Poor fiscal planning increases debt by decreasing the value of the original municipal bonds.  The government has to borrow more to get relatively close to the value of the first municipal bond sold.  Note, municipal bonds are considered a debt to the local government and as green money non-liquid assets to the purchaser; municipal bonds can be bought and sold on the private market.  Government focuses upon the holder of the most bonds; because elected leaders are focused upon the holders of the most bonds, citizens bear no weight in being heard.  Money talks!

Detective 4In several different locales, municipal bonds can be held as unseen debt or black money, also referred to as unfunded liabilities, kept on other books, not currently open to the public.  The monies owed are not considered red money because there is no plan by those in power to pay these debts; thus, the city’s debt could be significantly higher than reported.  Unfunded liabilities never have a plan for repayment by those in power.  Unfunded liabilities can be a mixture of many different debts (employee retirement, some municipal bond types, unpaid bills to local service providers, etc.).  The common denominator remains, there is no plan or money to repay this debt.  Thus, black money is created because there are no plans or money to meet these obligations.  The taxpayer remains on the hook for the principal and the interest of those unfunded liabilities.  Unfunded liabilities are hopes of current politicians on future prosperity, and sometimes, depending upon laws, unfunded liabilities are part of the government’s credit rating. Low credit ratings by the government increase taxes, the risk increases, making borrowing money more expensive, and the taxpayer generally has no idea how poor their municipal government’s credit rating.  Never forget, municipal government, many times includes the local school board.

ToolsWhile this explanation is elementary, the lessons contained are sufficient to protect the bottom-line, improve knowledge, and provide an opportunity for improving circumstances.  When bottom lines fail, before anything else, look to lost blue money as the cause.  When blue money is disregarded long enough, red money increases exponentially, and green money evaporates; this formula is set in stone.  Potential blue money is not elusive, but it takes keen observation to protect and grow.  Grow enough blue money, and green money multiplies exponentially.
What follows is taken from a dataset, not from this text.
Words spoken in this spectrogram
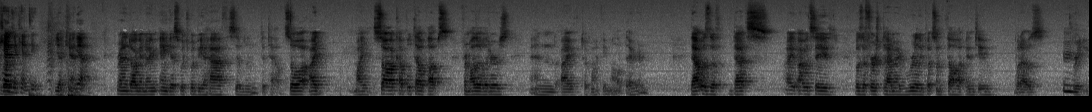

Americans must start demanding fiscal literacy in the politicians running for office.  Americans must begin understanding the captivity they are in where the government spending is concerned.  Ask yourself, would your bank honor a post-dated check?  Why should the government be allowed to write a check the bank won’t allow you to write?  Can you spend 8-15 times your salary between paychecks and maintain your house, car, and other assets?  Of course not, so why should the government be allowed to do this on your tax dollars?
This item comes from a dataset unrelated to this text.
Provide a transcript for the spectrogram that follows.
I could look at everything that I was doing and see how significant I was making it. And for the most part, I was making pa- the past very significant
DutyFiscal literacy improves freedom and liberty.  Fiscal literacy is required to maintain the US Constitution and US Bill of Rights.  Budgets are not bad things for government to live on; in fact, the government should be the first exemplar of budgetary soundness and fiscally literate action.  A Liberty FIRST Culture will require fiscal sanity and fiscal restraints, a reduction in debt, and a payment plan for all unfunded liabilities.

© 2021 M. Dave Salisbury
All Rights Reserved
The images used herein were obtained in the public domain; this author holds no copyright to the images displayed.